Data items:
*** Block opens ***

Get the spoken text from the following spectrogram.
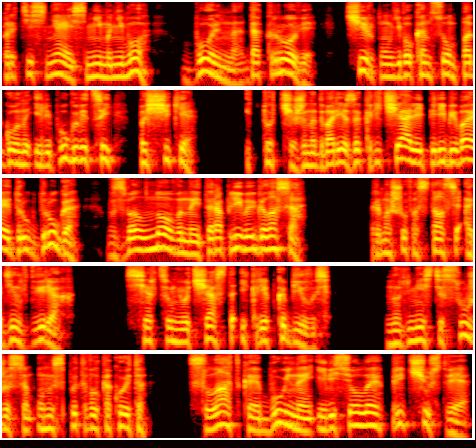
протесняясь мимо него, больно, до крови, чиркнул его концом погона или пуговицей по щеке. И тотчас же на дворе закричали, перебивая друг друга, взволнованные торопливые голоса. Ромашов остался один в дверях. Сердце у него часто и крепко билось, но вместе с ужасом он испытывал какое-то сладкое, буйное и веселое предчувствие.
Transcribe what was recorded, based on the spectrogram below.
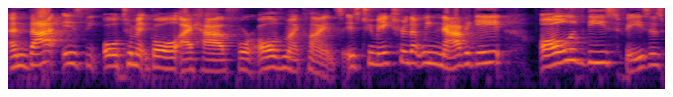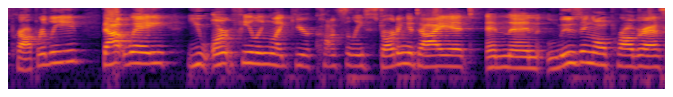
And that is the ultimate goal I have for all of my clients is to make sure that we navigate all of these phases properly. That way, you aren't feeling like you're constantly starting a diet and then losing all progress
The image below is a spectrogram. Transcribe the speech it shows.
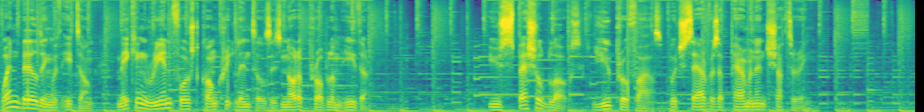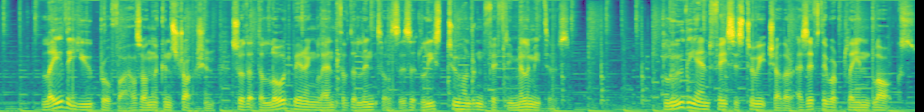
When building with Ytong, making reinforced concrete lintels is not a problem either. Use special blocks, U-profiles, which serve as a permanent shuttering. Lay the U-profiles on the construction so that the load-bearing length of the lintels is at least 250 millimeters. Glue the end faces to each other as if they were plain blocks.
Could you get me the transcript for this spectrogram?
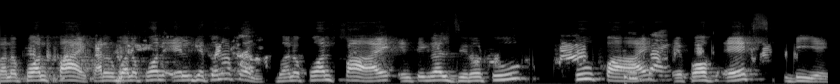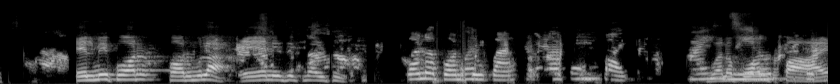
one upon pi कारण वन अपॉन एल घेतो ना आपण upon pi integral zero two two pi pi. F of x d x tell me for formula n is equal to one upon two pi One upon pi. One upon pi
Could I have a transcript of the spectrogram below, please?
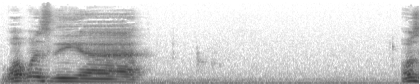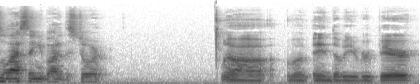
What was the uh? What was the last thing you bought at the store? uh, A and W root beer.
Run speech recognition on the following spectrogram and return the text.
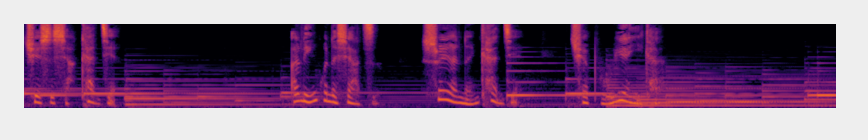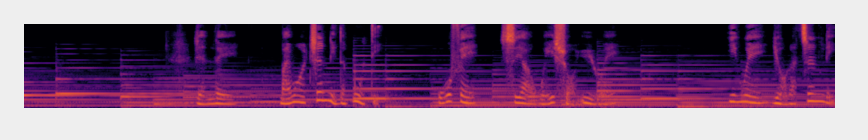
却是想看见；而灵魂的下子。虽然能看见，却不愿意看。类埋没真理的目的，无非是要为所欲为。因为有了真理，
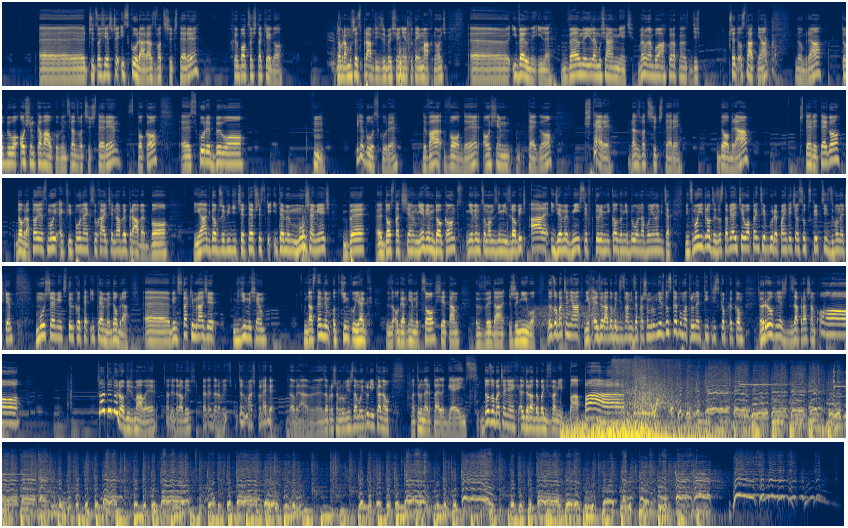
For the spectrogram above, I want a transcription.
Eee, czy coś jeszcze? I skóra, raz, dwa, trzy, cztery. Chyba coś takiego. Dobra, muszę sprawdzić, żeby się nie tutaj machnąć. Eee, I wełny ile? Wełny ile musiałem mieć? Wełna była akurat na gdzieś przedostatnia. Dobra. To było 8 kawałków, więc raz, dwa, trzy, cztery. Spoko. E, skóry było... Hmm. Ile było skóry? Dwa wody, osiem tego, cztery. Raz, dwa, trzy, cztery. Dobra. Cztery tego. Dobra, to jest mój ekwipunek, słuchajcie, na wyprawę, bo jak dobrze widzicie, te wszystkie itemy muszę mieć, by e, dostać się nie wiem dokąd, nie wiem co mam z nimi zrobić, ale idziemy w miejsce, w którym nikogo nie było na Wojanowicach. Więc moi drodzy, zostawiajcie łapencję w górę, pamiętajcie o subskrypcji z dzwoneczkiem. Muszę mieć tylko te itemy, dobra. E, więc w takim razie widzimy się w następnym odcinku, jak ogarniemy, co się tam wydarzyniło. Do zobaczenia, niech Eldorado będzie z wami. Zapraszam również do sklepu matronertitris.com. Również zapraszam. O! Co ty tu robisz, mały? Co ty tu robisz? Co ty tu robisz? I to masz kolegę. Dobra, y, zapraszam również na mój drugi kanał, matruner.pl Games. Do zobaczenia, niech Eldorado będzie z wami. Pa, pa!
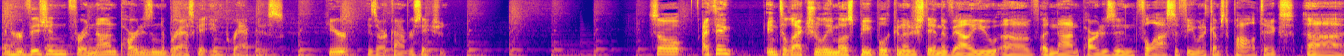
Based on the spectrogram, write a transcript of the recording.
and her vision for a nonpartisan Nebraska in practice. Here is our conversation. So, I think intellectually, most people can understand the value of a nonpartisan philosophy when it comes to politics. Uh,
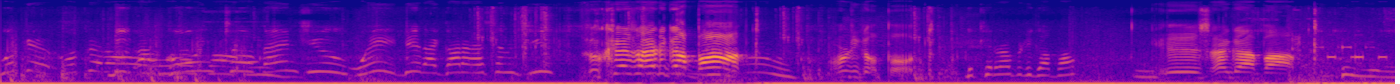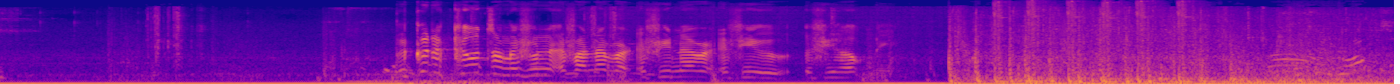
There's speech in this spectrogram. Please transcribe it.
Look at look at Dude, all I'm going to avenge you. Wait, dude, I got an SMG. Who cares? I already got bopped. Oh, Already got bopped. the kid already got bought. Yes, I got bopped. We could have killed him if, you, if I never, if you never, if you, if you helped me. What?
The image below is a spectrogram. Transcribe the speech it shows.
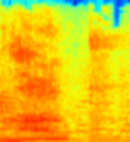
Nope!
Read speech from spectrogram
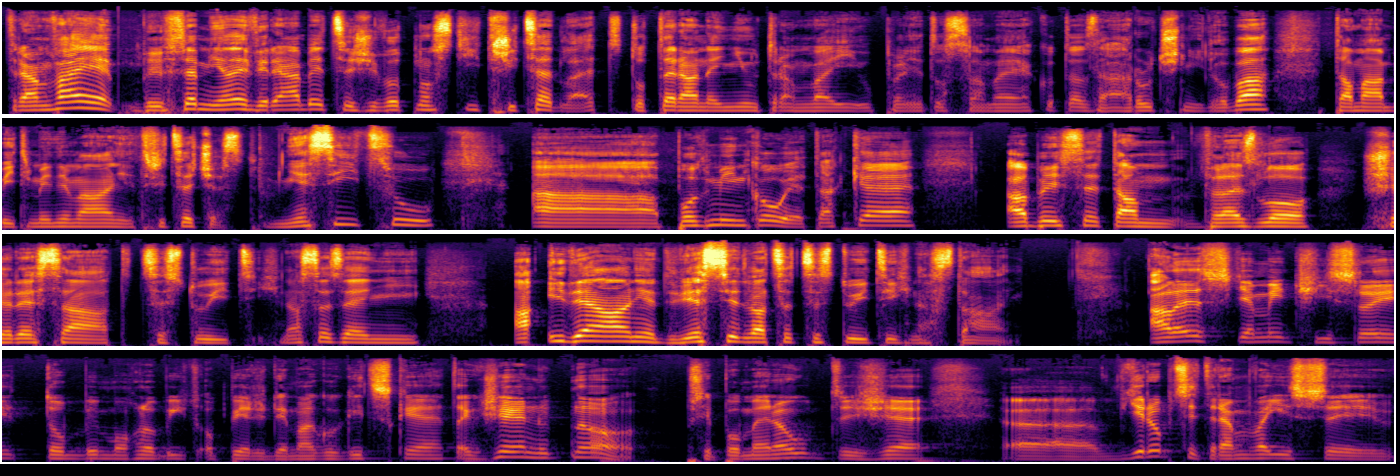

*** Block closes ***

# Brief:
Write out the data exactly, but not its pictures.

# Your response:
Get the spoken text from the following spectrogram.
протесняясь мимо него, больно, до крови, чиркнул его концом погона или пуговицей по щеке. И тотчас же на дворе закричали, перебивая друг друга, взволнованные торопливые голоса. Ромашов остался один в дверях. Сердце у него часто и крепко билось, но вместе с ужасом он испытывал какое-то сладкое, буйное и веселое предчувствие.
Transcribe what was recorded, based on the spectrogram below.
And that is the ultimate goal I have for all of my clients is to make sure that we navigate all of these phases properly. That way, you aren't feeling like you're constantly starting a diet and then losing all progress
The image below is a spectrogram. Transcribe the speech it shows.
When building with Ytong, making reinforced concrete lintels is not a problem either. Use special blocks, U-profiles, which serve as a permanent shuttering. Lay the U-profiles on the construction so that the load-bearing length of the lintels is at least 250 millimeters. Glue the end faces to each other as if they were plain blocks.
Could you get me the transcript for this spectrogram?
one upon pi कारण वन अपॉन एल घेतो ना आपण upon pi integral zero two two pi pi. F of x d x tell me for formula n is equal to one upon two pi One upon pi. One upon pi
Could I have a transcript of the spectrogram below, please?
What was the uh? What was the last thing you bought at the store? uh, A and W root beer.
Run speech recognition on the following spectrogram and return the text.
却是想看见；而灵魂的下子。虽然能看见，却不愿意看。类埋没真理的目的，无非是要为所欲为。因为有了真理，
For the spectrogram above, I want a transcription.
Eee, czy coś jeszcze? I skóra, raz, dwa, trzy, cztery. Chyba coś takiego. Dobra, muszę sprawdzić, żeby się nie tutaj machnąć. Eee, I wełny ile? Wełny ile musiałem mieć? Wełna była akurat na gdzieś przedostatnia. Dobra. To było 8 kawałków, więc raz, dwa, trzy, cztery. Spoko. E, skóry było... Hmm. Ile było skóry? Dwa wody, osiem tego, cztery. Raz, dwa, trzy, cztery. Dobra. Cztery tego. Dobra, to jest mój ekwipunek, słuchajcie, na wyprawę, bo jak dobrze widzicie, te wszystkie itemy muszę mieć, by e, dostać się nie wiem dokąd, nie wiem co mam z nimi zrobić, ale idziemy w miejsce, w którym nikogo nie było na Wojanowicach. Więc moi drodzy, zostawiajcie łapencję w górę, pamiętajcie o subskrypcji z dzwoneczkiem. Muszę mieć tylko te itemy, dobra. E, więc w takim razie widzimy się w następnym odcinku, jak ogarniemy, co się tam wydarzyniło. Do zobaczenia, niech Eldorado będzie z wami. Zapraszam również do sklepu matronertitris.com. Również zapraszam. O! Co ty tu robisz, mały? Co ty tu robisz? Co ty tu robisz? I to masz kolegę. Dobra, y, zapraszam również na mój drugi kanał, matruner.pl Games. Do zobaczenia, niech Eldorado będzie z wami. Pa, pa!
Based on the spectrogram, write a transcript of the recording.
and her vision for a nonpartisan Nebraska in practice. Here is our conversation. So, I think intellectually, most people can understand the value of a nonpartisan philosophy when it comes to politics. Uh,
There's speech in this spectrogram. Please transcribe it.
Look at look at Dude, all I'm going to avenge you. Wait, dude, I got an SMG. Who cares? I already got bopped. Oh, Already got bopped. the kid already got bought. Yes, I got bopped. We could have killed him if, you, if I never, if you never, if you, if you helped me. What?
The image below is a spectrogram. Transcribe the speech it shows.
Nope!
Read speech from spectrogram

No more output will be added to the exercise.